Transgenic Research

, Volume 20, Issue 4, pp 939–949

Proteomic analysis of MON810 and comparable non-GM maize varieties grown in agricultural fields

  • Anna Coll
  • Anna Nadal
  • Michel Rossignol
  • Pere Puigdomènech
  • Maria Pla
Brief Communication

DOI: 10.1007/s11248-010-9453-y

Cite this article as:
Coll, A., Nadal, A., Rossignol, M. et al. Transgenic Res (2011) 20: 939. doi:10.1007/s11248-010-9453-y


Worldwide maize is the second major agricultural commodity and around one-fourth is currently biotech, with significant application of the insect resistant event MON810 particularly in the European Union. Grains are the major commercialized part of the plant, and can be harvested after maturity (for food and feed purposes) or at late milky-starchy stage (for forage uses, with the whole plant). We assessed possible proteomic unintended effects of the MON810 transgene using two-dimensional gel electrophoresis coupled to mass spectrometry. To keep in a realistic scenario we used plants grown in agricultural fields in a region where ~50% of maize was MON810, and analyzed grains at milky-starchy stage. In maize, differential transcripts and metabolites between GM and comparable non-GM varieties tend to be variety specific. Thus, we analyzed two variety pairs, DKC6575/Tietar and PR33P67/PR33P66 which are considered representative of Food and Agriculture Organization 700 and 600 varieties commercially grown in the region. MON810 and non-GM milky-starchy grains had virtually identical proteomic patterns, with a very small number of spots showing fold-variations in the 1-1.8 range. They were all variety specific and had divergent identities and functions. Although 2DE allows the analysis of a limited dataset our results support substantial equivalence between MON810 and comparable non-GM varieties.

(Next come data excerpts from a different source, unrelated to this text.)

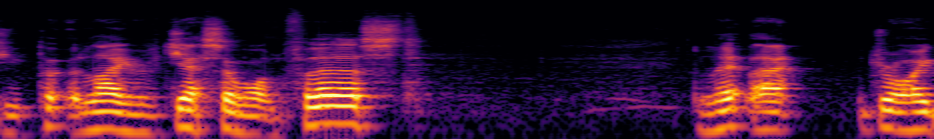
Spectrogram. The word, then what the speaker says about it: gesso: Some clear gesso. Yes, it's pronounced J, but it's spelled G.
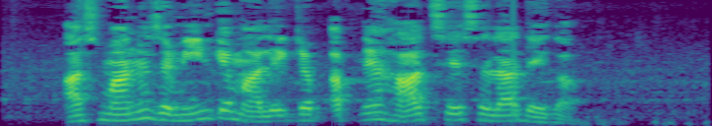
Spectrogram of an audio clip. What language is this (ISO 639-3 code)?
urd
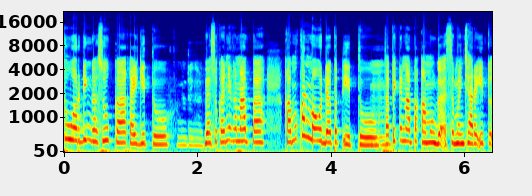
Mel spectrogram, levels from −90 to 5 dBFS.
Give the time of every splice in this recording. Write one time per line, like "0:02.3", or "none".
none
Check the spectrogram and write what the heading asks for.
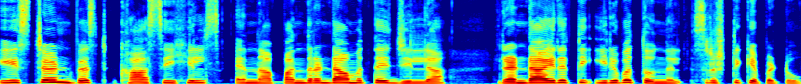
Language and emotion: Malayalam, neutral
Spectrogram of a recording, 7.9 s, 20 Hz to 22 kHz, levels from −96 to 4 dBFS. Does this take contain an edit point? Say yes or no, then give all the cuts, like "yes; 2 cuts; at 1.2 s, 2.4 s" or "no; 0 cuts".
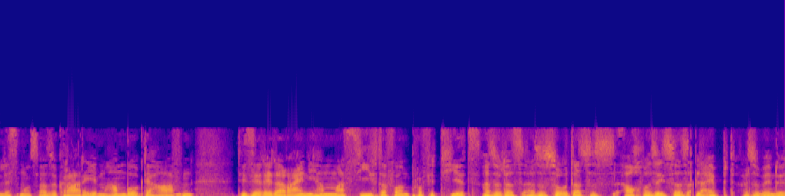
yes; 2 cuts; at 4.8 s, 6.9 s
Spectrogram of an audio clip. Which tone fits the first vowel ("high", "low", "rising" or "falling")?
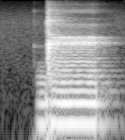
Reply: high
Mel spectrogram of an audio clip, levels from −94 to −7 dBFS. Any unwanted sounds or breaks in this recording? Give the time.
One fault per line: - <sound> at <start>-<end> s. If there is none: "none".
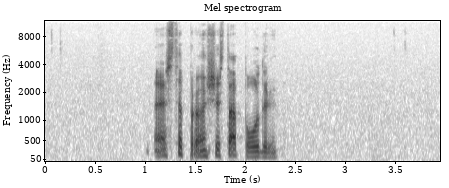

Genetically Modified Organism (GMO)MON810ProteomeTwo-dimensional gel electrophoresis (2DE)Mass spectrometry (MS)Unexpected effectsMaize

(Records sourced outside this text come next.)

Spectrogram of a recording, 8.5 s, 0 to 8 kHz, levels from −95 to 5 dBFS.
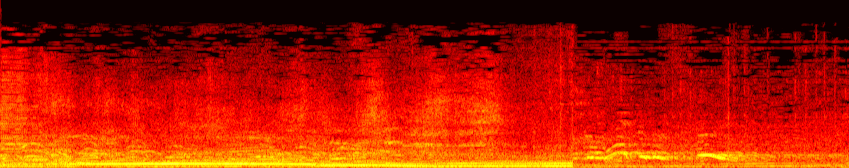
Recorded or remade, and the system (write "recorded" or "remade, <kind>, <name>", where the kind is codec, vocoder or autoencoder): recorded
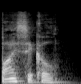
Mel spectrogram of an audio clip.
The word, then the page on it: bicycle: British English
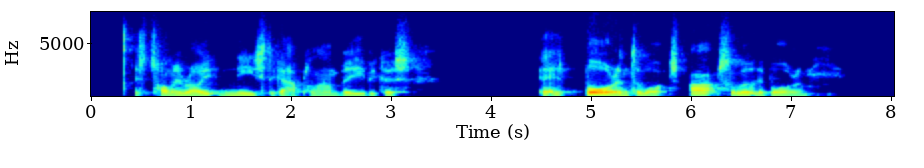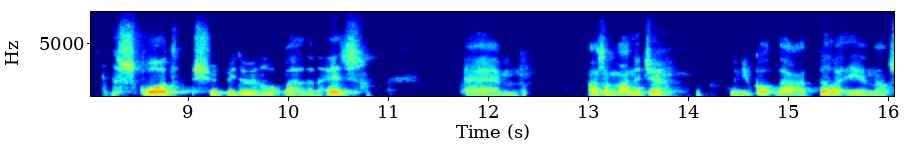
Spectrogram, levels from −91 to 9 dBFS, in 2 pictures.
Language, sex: English, male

Two-dimensional gel electrophoresis


Certified reference material


European Union


Food and Agriculture Organization


Genetically Modified Organism


Mass spectrometry


Mass spectrometry protein sequence data base


Polymerase chain reaction


Vegetative eight-leaf stage


Days after flowering

Supplementary material

11248_2010_9453_MOESM1_ESM.doc (32 kb)
Supplementary material 1 (DOC 32 kb)
11248_2010_9453_MOESM2_ESM.doc (31 kb)
Supplementary material 2 (DOC 31 kb)

Copyright information

© Springer Science+Business Media B.V. 2010

Authors and Affiliations

  • Anna Coll
    • 1
  • Anna Nadal
    • 1
  • Michel Rossignol
    • 2
  • Pere Puigdomènech
    • 3
  • Maria Pla
    • 1
  1. 1.Institute for Food and Agricultural Technology (INTEA)University of GironaGironaSpain
  2. 2.National Institute for Agricultural Research (INRA), UR1199, LPFMontpellier Cedex 01France
  3. 3.Centre for Research in Agricultural Genomics, CSIC-IRTA-UABBarcelonaSpain